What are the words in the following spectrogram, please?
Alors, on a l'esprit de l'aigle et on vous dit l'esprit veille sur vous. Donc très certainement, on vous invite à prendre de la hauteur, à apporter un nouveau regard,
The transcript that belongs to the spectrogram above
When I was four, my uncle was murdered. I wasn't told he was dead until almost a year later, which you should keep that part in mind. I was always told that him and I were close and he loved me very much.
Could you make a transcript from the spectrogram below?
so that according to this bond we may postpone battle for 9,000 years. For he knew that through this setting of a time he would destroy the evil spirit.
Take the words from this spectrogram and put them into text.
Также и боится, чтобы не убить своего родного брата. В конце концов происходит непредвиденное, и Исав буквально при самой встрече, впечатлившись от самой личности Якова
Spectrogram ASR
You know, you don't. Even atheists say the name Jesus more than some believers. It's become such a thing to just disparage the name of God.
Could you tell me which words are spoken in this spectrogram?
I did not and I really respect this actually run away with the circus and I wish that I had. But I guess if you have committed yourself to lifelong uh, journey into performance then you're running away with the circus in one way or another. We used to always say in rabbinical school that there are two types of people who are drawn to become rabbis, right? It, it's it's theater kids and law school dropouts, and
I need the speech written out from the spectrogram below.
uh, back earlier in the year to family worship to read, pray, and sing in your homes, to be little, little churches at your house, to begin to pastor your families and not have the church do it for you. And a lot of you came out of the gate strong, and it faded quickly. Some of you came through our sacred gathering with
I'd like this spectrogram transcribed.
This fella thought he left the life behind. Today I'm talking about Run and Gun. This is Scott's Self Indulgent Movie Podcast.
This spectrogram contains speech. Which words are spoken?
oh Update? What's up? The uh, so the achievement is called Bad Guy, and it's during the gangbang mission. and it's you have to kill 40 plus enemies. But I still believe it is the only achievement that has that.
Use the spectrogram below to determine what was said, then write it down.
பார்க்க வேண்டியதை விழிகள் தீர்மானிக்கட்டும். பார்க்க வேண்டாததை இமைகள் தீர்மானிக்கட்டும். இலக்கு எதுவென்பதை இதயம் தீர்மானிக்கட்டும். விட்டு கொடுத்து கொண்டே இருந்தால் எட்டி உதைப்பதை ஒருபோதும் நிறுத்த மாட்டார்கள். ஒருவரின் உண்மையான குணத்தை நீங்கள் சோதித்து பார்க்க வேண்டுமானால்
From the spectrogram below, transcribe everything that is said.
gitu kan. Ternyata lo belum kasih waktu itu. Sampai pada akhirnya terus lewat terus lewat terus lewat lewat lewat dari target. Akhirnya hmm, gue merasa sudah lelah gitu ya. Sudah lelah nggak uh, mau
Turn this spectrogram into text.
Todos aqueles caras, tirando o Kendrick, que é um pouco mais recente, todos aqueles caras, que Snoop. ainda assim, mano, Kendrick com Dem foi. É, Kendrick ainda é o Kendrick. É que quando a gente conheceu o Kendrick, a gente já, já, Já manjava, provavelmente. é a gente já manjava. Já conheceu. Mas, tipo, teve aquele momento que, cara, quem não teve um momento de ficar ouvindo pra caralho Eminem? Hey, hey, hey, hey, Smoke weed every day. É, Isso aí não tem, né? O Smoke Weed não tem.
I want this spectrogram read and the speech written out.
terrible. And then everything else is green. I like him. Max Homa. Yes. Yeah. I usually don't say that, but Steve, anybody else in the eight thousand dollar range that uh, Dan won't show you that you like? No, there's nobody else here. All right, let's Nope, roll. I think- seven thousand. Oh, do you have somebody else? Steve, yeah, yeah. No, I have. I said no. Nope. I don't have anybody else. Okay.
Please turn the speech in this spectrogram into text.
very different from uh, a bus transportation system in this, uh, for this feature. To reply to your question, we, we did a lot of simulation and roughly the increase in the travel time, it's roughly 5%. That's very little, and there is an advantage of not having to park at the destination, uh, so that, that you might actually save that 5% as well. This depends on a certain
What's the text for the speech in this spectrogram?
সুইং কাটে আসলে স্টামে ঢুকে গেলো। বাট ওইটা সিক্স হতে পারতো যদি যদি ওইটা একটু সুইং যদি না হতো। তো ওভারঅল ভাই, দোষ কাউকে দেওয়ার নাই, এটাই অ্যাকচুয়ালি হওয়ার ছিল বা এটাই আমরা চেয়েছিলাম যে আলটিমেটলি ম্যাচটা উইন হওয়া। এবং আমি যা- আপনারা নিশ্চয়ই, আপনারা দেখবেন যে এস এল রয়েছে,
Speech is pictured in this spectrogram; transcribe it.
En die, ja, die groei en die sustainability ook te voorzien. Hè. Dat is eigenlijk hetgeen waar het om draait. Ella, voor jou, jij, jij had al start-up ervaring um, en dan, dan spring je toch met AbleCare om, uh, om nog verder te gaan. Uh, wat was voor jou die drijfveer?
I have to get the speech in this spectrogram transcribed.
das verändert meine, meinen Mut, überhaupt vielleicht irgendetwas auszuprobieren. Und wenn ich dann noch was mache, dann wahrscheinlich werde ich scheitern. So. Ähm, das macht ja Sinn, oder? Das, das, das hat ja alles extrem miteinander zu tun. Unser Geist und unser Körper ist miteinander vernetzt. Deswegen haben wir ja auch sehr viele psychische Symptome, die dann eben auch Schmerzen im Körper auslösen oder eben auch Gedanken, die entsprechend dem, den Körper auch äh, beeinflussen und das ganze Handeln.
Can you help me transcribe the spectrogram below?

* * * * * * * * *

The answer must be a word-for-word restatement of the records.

### ANSWER BELOW
What are the words in the following spectrogram, please?
Alors, on a l'esprit de l'aigle et on vous dit l'esprit veille sur vous. Donc très certainement, on vous invite à prendre de la hauteur, à apporter un nouveau regard,
The transcript that belongs to the spectrogram above
When I was four, my uncle was murdered. I wasn't told he was dead until almost a year later, which you should keep that part in mind. I was always told that him and I were close and he loved me very much.
Could you make a transcript from the spectrogram below?
so that according to this bond we may postpone battle for 9,000 years. For he knew that through this setting of a time he would destroy the evil spirit.
Take the words from this spectrogram and put them into text.
Также и боится, чтобы не убить своего родного брата. В конце концов происходит непредвиденное, и Исав буквально при самой встрече, впечатлившись от самой личности Якова
Spectrogram ASR
You know, you don't. Even atheists say the name Jesus more than some believers. It's become such a thing to just disparage the name of God.
Could you tell me which words are spoken in this spectrogram?
I did not and I really respect this actually run away with the circus and I wish that I had. But I guess if you have committed yourself to lifelong uh, journey into performance then you're running away with the circus in one way or another. We used to always say in rabbinical school that there are two types of people who are drawn to become rabbis, right? It, it's it's theater kids and law school dropouts, and
I need the speech written out from the spectrogram below.
uh, back earlier in the year to family worship to read, pray, and sing in your homes, to be little, little churches at your house, to begin to pastor your families and not have the church do it for you. And a lot of you came out of the gate strong, and it faded quickly. Some of you came through our sacred gathering with
I'd like this spectrogram transcribed.
This fella thought he left the life behind. Today I'm talking about Run and Gun. This is Scott's Self Indulgent Movie Podcast.
This spectrogram contains speech. Which words are spoken?
oh Update? What's up? The uh, so the achievement is called Bad Guy, and it's during the gangbang mission. and it's you have to kill 40 plus enemies. But I still believe it is the only achievement that has that.
Use the spectrogram below to determine what was said, then write it down.
பார்க்க வேண்டியதை விழிகள் தீர்மானிக்கட்டும். பார்க்க வேண்டாததை இமைகள் தீர்மானிக்கட்டும். இலக்கு எதுவென்பதை இதயம் தீர்மானிக்கட்டும். விட்டு கொடுத்து கொண்டே இருந்தால் எட்டி உதைப்பதை ஒருபோதும் நிறுத்த மாட்டார்கள். ஒருவரின் உண்மையான குணத்தை நீங்கள் சோதித்து பார்க்க வேண்டுமானால்
From the spectrogram below, transcribe everything that is said.
gitu kan. Ternyata lo belum kasih waktu itu. Sampai pada akhirnya terus lewat terus lewat terus lewat lewat lewat dari target. Akhirnya hmm, gue merasa sudah lelah gitu ya. Sudah lelah nggak uh, mau
Turn this spectrogram into text.
Todos aqueles caras, tirando o Kendrick, que é um pouco mais recente, todos aqueles caras, que Snoop. ainda assim, mano, Kendrick com Dem foi. É, Kendrick ainda é o Kendrick. É que quando a gente conheceu o Kendrick, a gente já, já, Já manjava, provavelmente. é a gente já manjava. Já conheceu. Mas, tipo, teve aquele momento que, cara, quem não teve um momento de ficar ouvindo pra caralho Eminem? Hey, hey, hey, hey, Smoke weed every day. É, Isso aí não tem, né? O Smoke Weed não tem.
I want this spectrogram read and the speech written out.
terrible. And then everything else is green. I like him. Max Homa. Yes. Yeah. I usually don't say that, but Steve, anybody else in the eight thousand dollar range that uh, Dan won't show you that you like? No, there's nobody else here. All right, let's Nope, roll. I think- seven thousand. Oh, do you have somebody else? Steve, yeah, yeah. No, I have. I said no. Nope. I don't have anybody else. Okay.
Please turn the speech in this spectrogram into text.
very different from uh, a bus transportation system in this, uh, for this feature. To reply to your question, we, we did a lot of simulation and roughly the increase in the travel time, it's roughly 5%. That's very little, and there is an advantage of not having to park at the destination, uh, so that, that you might actually save that 5% as well. This depends on a certain
What's the text for the speech in this spectrogram?
সুইং কাটে আসলে স্টামে ঢুকে গেলো। বাট ওইটা সিক্স হতে পারতো যদি যদি ওইটা একটু সুইং যদি না হতো। তো ওভারঅল ভাই, দোষ কাউকে দেওয়ার নাই, এটাই অ্যাকচুয়ালি হওয়ার ছিল বা এটাই আমরা চেয়েছিলাম যে আলটিমেটলি ম্যাচটা উইন হওয়া। এবং আমি যা- আপনারা নিশ্চয়ই, আপনারা দেখবেন যে এস এল রয়েছে,
Speech is pictured in this spectrogram; transcribe it.
En die, ja, die groei en die sustainability ook te voorzien. Hè. Dat is eigenlijk hetgeen waar het om draait. Ella, voor jou, jij, jij had al start-up ervaring um, en dan, dan spring je toch met AbleCare om, uh, om nog verder te gaan. Uh, wat was voor jou die drijfveer?
I have to get the speech in this spectrogram transcribed.
das verändert meine, meinen Mut, überhaupt vielleicht irgendetwas auszuprobieren. Und wenn ich dann noch was mache, dann wahrscheinlich werde ich scheitern. So. Ähm, das macht ja Sinn, oder? Das, das, das hat ja alles extrem miteinander zu tun. Unser Geist und unser Körper ist miteinander vernetzt. Deswegen haben wir ja auch sehr viele psychische Symptome, die dann eben auch Schmerzen im Körper auslösen oder eben auch Gedanken, die entsprechend dem, den Körper auch äh, beeinflussen und das ganze Handeln.
Can you help me transcribe the spectrogram below?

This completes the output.